■ **Required work**
In the listing below, start your output at the line with "I'd like a transcript" and end it after the line with "Run speech-to-text on this spectrogram.", copying every line exactly.

■ **Data for review**
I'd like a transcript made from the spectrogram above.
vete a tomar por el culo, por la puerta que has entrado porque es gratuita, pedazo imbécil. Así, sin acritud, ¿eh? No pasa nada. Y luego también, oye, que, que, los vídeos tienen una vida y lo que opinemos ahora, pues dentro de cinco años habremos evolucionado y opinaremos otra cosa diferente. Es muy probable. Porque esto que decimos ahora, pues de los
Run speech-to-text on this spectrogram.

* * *

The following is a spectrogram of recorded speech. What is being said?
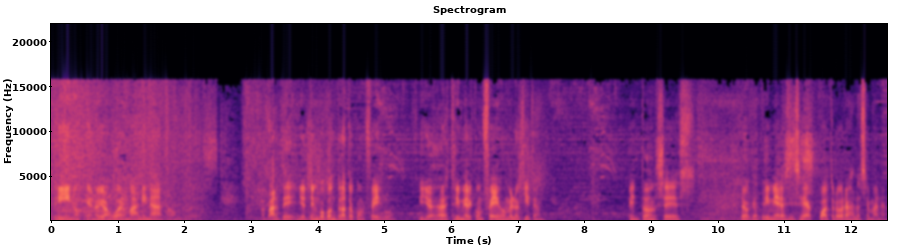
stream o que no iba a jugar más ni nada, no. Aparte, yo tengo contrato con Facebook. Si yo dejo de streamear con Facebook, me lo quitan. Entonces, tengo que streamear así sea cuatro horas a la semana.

■ **Response area**
I'd like a transcript made from the spectrogram above.
vete a tomar por el culo, por la puerta que has entrado porque es gratuita, pedazo imbécil. Así, sin acritud, ¿eh? No pasa nada. Y luego también, oye, que, que, los vídeos tienen una vida y lo que opinemos ahora, pues dentro de cinco años habremos evolucionado y opinaremos otra cosa diferente. Es muy probable. Porque esto que decimos ahora, pues de los
Run speech-to-text on this spectrogram.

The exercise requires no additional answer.